The terms relay and contactor are often used interchangeably, and this is mainly because their functioning principle is the same. Even though the principles may be the same, there are tons of differences between these two components, and their purpose is different too.
In this article, we’ll discuss the differences between a relay and a contactor.
Relay and Contactor: An Overview
Before going deep into their differences, it’s better to know each of these devices better, as it’ll help you understand their characteristics better.
What Is a Relay?
The relay is an electronic device that’s used for operating the contacts in a circuit through the change in different conditions. These changes can be in the same Circuit or even in a different circuit, but that must be done in a way that affects the primary Circuit.
What Is a Contactor?
The contactor is an electronic device that is used for establishing or interrupting any electric circuit under regular conditions.
Differences Between Relay and a Contactor
In this section, we’ll discuss the different factors where the relay and the contactor are different from one another.
The main difference that you need to know between relay and contactor is their application. While relays are mostly used in single-phase circuits such as control circuits, the contactors are mostly used for switching a 3-phase load.
A contactor can be used for carrying current loads of more than 10A. However, the relays are usually limited to 10A, if not less.
When it comes to the size, the contactors are far bigger than the relays.
The Auxiliary contacts can be either NO or NC, and these are used for performing additional functions. While the number of auxiliary contacts in relays will be two at least, they will be at least one set of three-phase power contacts in contactors, and the number of auxiliary contacts will vary.
The common voltage rating of contactors is 1000V. On the other hand, it’s usually 250V only for relays.
Opening and Closing of the Contacts
While the contacts are designed to work in both open and closed functions in the case of relays, they will work mostly in the open form in the case of contactors.
Contactors are required to carry high current, which is why they come with some extra safety features than the relays. First of all, the contacts are spring-loaded, which allows them to prevent energizing accidentally.
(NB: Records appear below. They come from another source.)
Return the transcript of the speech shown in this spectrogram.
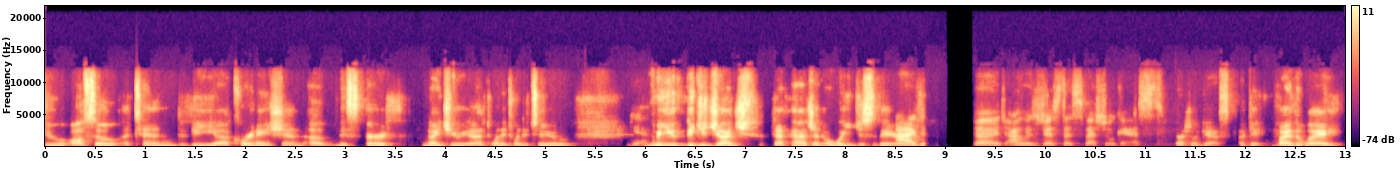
to also attend the uh, coronation of Miss Earth Nigeria 2022. Yes. Were you? Did you judge that pageant, or were you just there? I didn't judge. I was just a special guest. Special guest. Okay. By the way,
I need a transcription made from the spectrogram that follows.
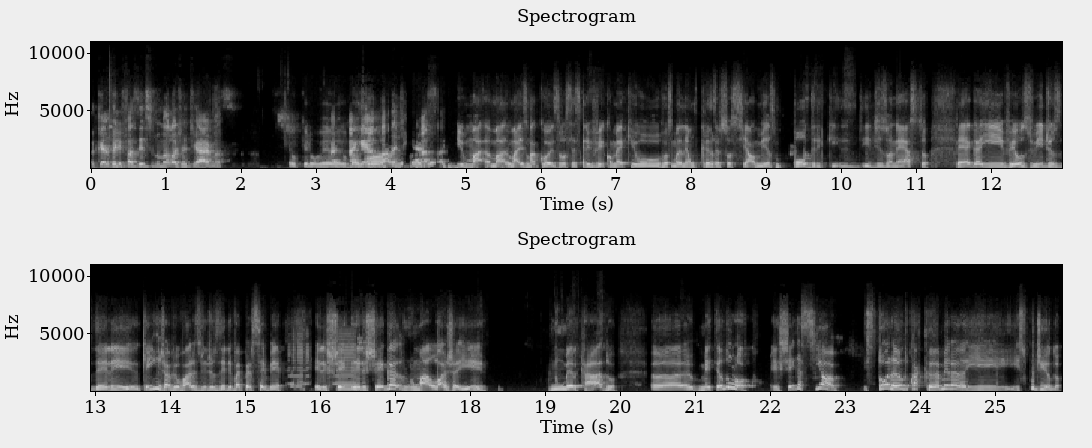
Eu quero ver ele fazer isso numa loja de armas. Eu quero ver. Vai, eu vai ganhar bala de graça. E ma, ma, mais uma coisa, vocês querem ver como é que o Rossmano é um câncer social mesmo, podre que, e desonesto? Pega e vê os vídeos dele. Quem já viu vários vídeos dele vai perceber. Ele, che ele chega numa loja aí, num mercado, uh, metendo louco. Ele chega assim, ó, estourando com a câmera e, e explodindo.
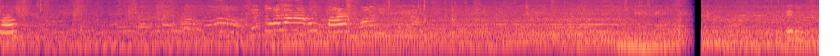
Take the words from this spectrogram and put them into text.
boss. Dito ka lang ako park. Oh, dito lang. Ang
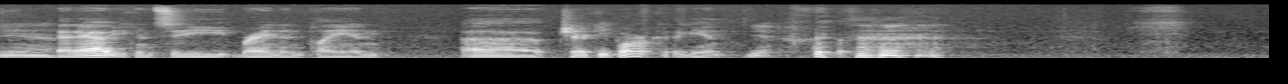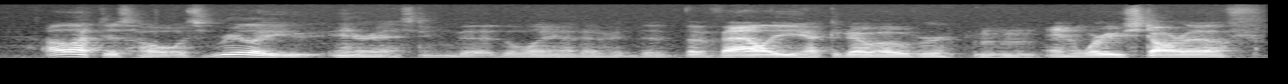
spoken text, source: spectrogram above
yeah. That out, you can see Brandon playing uh, Cherokee Park again. Yeah. I like this hole. It's really interesting, the, the layout of it. The, the valley you have to go over Mm-hmm. and where you start off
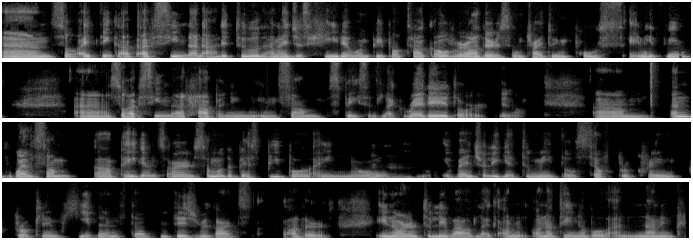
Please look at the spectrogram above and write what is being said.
And so I think I've, I've seen that attitude, and I just hate it when people talk over others and try to impose anything. Uh, so I've seen that happening in some spaces like Reddit or, you know, um, and while some uh, pagans are some of the best people I know, mm-hmm. eventually get to meet those self-proclaimed proclaimed heathens that disregards others in order to live out like un- unattainable and non-inclusive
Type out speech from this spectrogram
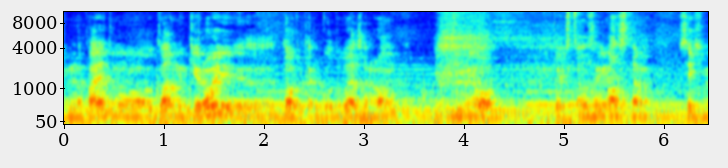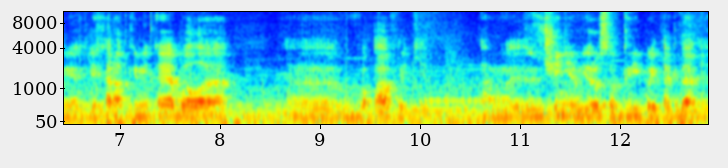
Именно поэтому главный герой, э, доктор Гудвезер, он эпидемиолог. То есть он занимался там всякими лихорадками Эбола э, в Африке, там, изучением вирусов гриппа и так далее.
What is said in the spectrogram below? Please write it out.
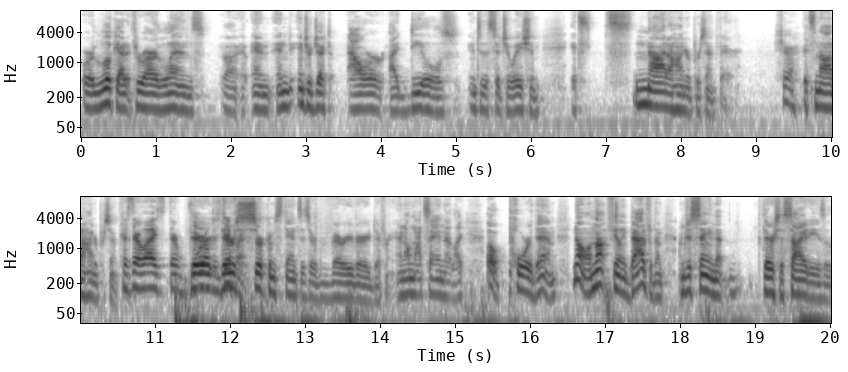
or look at it through our lens uh, and and interject our ideals into the situation, it's s- not hundred percent fair. Sure. It's not hundred percent fair. Because their lives, their Their world is their different. circumstances are very very different, and I'm not saying that like oh poor them. No, I'm not feeling bad for them. I'm just saying that their society is a,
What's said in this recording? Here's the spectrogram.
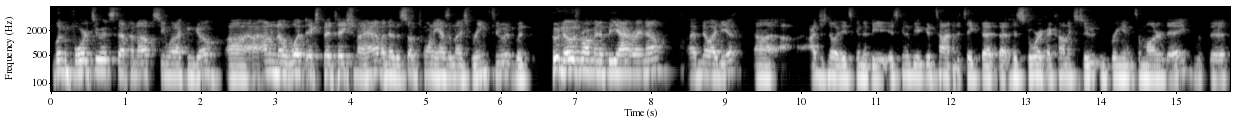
looking forward to it. Stepping up, seeing what I can go. Uh, I, I don't know what expectation I have. I know the sub 20 has a nice ring to it, but who knows where I'm to be at right now? I have no idea. Uh, I just know it's going to be it's going to be a good time to take that that historic iconic suit and bring it into modern day with the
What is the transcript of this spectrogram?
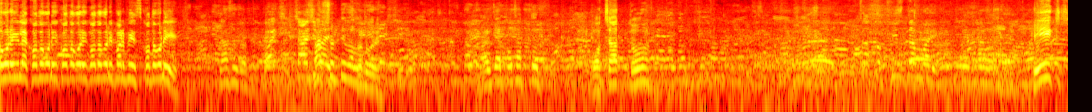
করে গেলে কত করে কত করে কত করে পার পিস কত করে? সাতষট্টি কত করে? পঁচাত্তর। পঁচাত্তর? ফিক্সড?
Then again, the contactors also come with arc suppression for quenching the arc faster. However, these safety features aren’t usually found in the relays.
Difference between Relay and Contactor: A Comparison Table
|Single-phase circuits||3-phase circuits|
|Can’t carry more than 10A||Can carry more than 10A|
|Small in size||Larger in comparison to relays|
|Must be two one-phase contacts at least||Will be at least one 3-phase contact|
|Doesn’t offer many safety features||Offers spring-loaded contacts and arc suppression|
|Opening and Closing of the Contacts
|Functions in both open and closed mode||Functions mostly in open form|
Which One Should You Use?
There are three things to consider when choosing between relay and contactor. These are:
i. Amount of Electricity Passed
If the electricity passed is higher than 10A, then you need a contactor.
ii. Voltage Load
If the voltage load is 250V or below, then go for a relay. If it’s higher than 250V and around 1000V, then use a contactor.
iii. The phase of the Circuit
For one-phase circuits, use relays, and for three-phase circuits, contactors are more suitable.
Knowing the difference between relay and contactor is important, as it will help you choose the most suitable component for your work. Choose wisely, or you may end up damaging the components!